For one reason or the other, my jobs always required the development of Java applications. I was used to work with Borland JBuilder, and the main reasons were it was simple but powerful and did not waste megabytes or RAM making me wait more than 30 seconds to start and be fully functional. Nevertheless, it had some limitations, and so I was thinking to switch to a more complex and heavy environment, in particular NetBeans.
Then, at the 2002 PPPJ in Kilkenny, I attended the keynote speech of Mr. Vivek Sarkar that was at that time employed at IBM and therefore presented Eclipse 2. After the speech, while having a coffee, I asked what were the differences between Eclipse and NetBeans and why use one instead of the other. The main reason I got was the code refactoring, so once at home I installed Eclipse and tried it on my code base. At glance I did not like it: it was too heavy and complex, with too many functions and windows and tabs and other annoying stuff (I'm a terminal guy...). But the code refactoring was really impressive and I found it really useful.
So I started using Eclipse for my day-to-day development.
Today it is still my Java default IDE, and I have noticed that a lot of people use it as a kind of fancy editor with autocompletion, without using some of the more interesting features like run configurations and Mylin.
In one of my previous job I had to create a client-server Java application that should have been really fast to run on Microsoft Windows and Apple machines.

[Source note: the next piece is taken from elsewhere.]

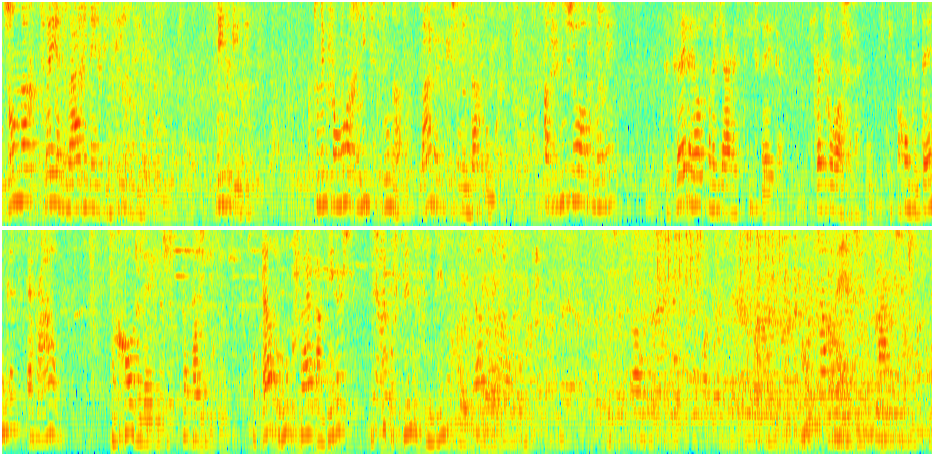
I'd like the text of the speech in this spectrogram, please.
Zondag 2 januari 1944. Lieve Kitty, toen ik vanmorgen niets te doen had, bladerde ik eens in een dagboek. Als ik nu zo over mijn leven. De tweede helft van het jaar werd het iets beter. Ik werd volwassener. Ik begon te denken en verhalen. Een godenleventje, dat was het. Op elke hoek vijf aanbidders, een stuk of twintig vriendinnen. Woensdag 29 maart om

So I thought it was time for giving a try to SWT, the IBM Java toolkit Eclipse is based on.
From SWT to Eclipse RCP the jump was fast and great, and therefore I started developing applications using Eclipse RCP v3.